Take the line containing "Recording transcript, based" and every line below it through the end of the entries, and output them verbatim, pictures excluded.
══════
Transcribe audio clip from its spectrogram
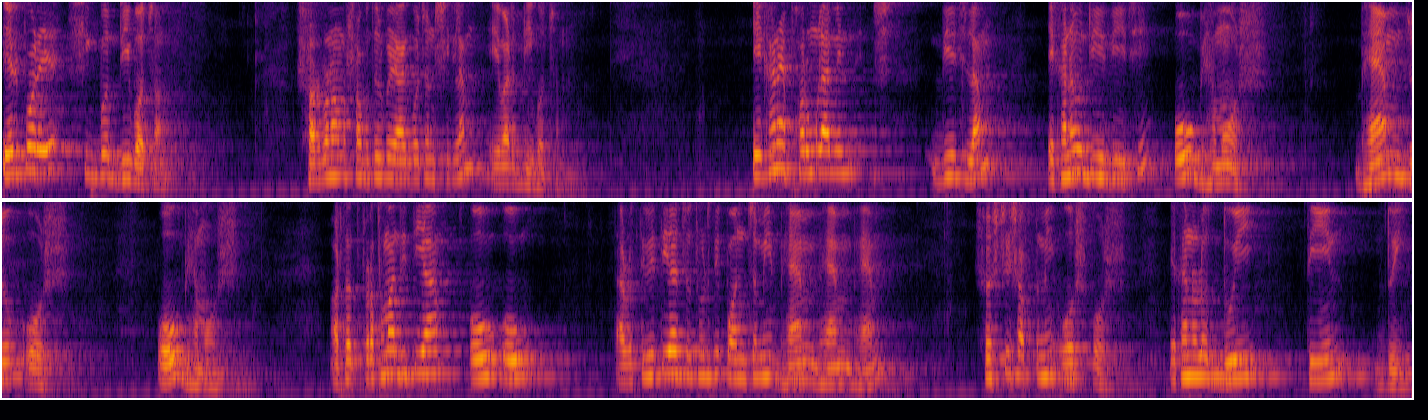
এরপরে শিখব দ্বিবচন। সর্বনাম শব্দরূপের এক বচন শিখলাম, এবার দ্বিবচন। এখানে ফর্মুলা আমি দিয়েছিলাম, এখানেও দিয়ে দিয়েছি, ঔ ভ্যামস ভ্যাম যোগ ওষ। ঔ ভ্যামস অর্থাৎ প্রথমা দ্বিতীয়া ঔ ঔ। তারপর তৃতীয়া, চতুর্থী, পঞ্চমী, ভ্যাম ভ্যাম ভ্যাম। ষষ্ঠী, সপ্তমী, ওষ ওষ। এখানে হলো দুই, তিন, দুই।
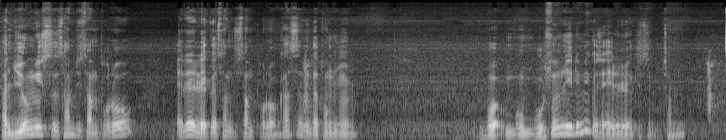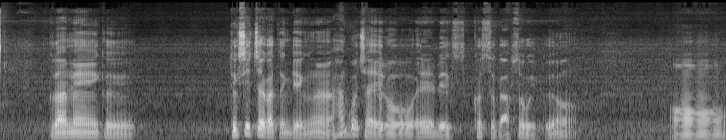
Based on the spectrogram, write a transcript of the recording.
한 뉴욕 닉스 33%, LA 레이커스 33% 같습니다. 동률. 뭐, 뭐 무슨? 저 LA 레이커스 참. 그다음에 그 득실자 같은 경우는 한 골 차이로 LA 레이커스가 앞서고 있고요. 어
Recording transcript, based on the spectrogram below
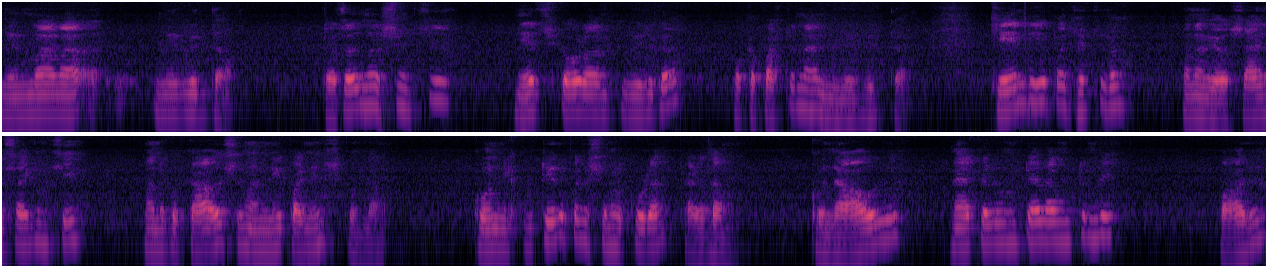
నిర్మాణ నిర్మిద్దాం ప్రజలు నేర్చుకోవడానికి వీలుగా ఒక పట్టణాన్ని నిర్మిద్దాం కేంద్రీయ పద్ధతిలో మనం వ్యవసాయం సాగించి మనకు కావలసినవన్నీ పండించుకుందాం. కొన్ని కుటీర పరిశ్రమలు కూడా పెడదాం. కొన్ని ఆవులు మేకలు ఉంటే ఎలా ఉంటుంది? పాలు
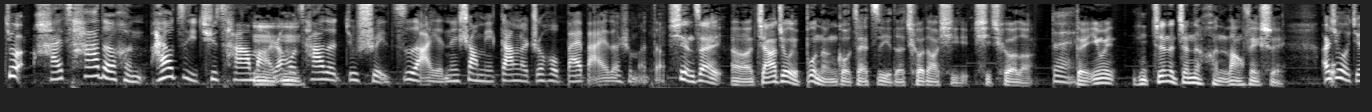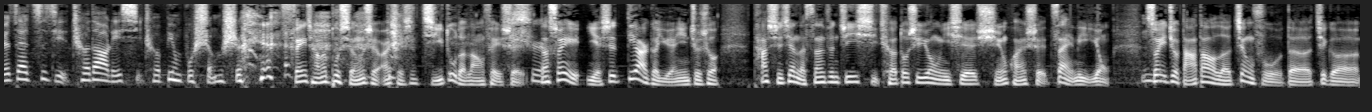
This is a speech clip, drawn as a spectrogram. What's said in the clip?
就还擦的很，还要自己去擦嘛，然后擦的就水渍啊，也那上面干了之后白白的什么的。现在呃，加州也不能够在自己的车道洗洗车了，对对，因为你真的真的很浪费水。而且我觉得在自己车道里洗车并不省水，非常的不省水，而且是极度的浪费水。那所以也是第二个原因，就是说它实现了三分之一洗车都是用一些循环水再利用，所以就达到了政府的这个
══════
▶ [ANSWER FOR THE TASK]:
Recording transcript, based on the spectrogram below
నిర్మాణ నిర్మిద్దాం ప్రజలు నేర్చుకోవడానికి వీలుగా ఒక పట్టణాన్ని నిర్మిద్దాం కేంద్రీయ పద్ధతిలో మనం వ్యవసాయం సాగించి మనకు కావలసినవన్నీ పండించుకుందాం. కొన్ని కుటీర పరిశ్రమలు కూడా పెడదాం. కొన్ని ఆవులు మేకలు ఉంటే ఎలా ఉంటుంది? పాలు
This is a speech clip, drawn as a spectrogram. What's said in the clip?
就还擦的很，还要自己去擦嘛，然后擦的就水渍啊，也那上面干了之后白白的什么的。现在呃，加州也不能够在自己的车道洗洗车了，对对，因为你真的真的很浪费水。而且我觉得在自己车道里洗车并不省水，非常的不省水，而且是极度的浪费水。那所以也是第二个原因，就是说它实现了三分之一洗车都是用一些循环水再利用，所以就达到了政府的这个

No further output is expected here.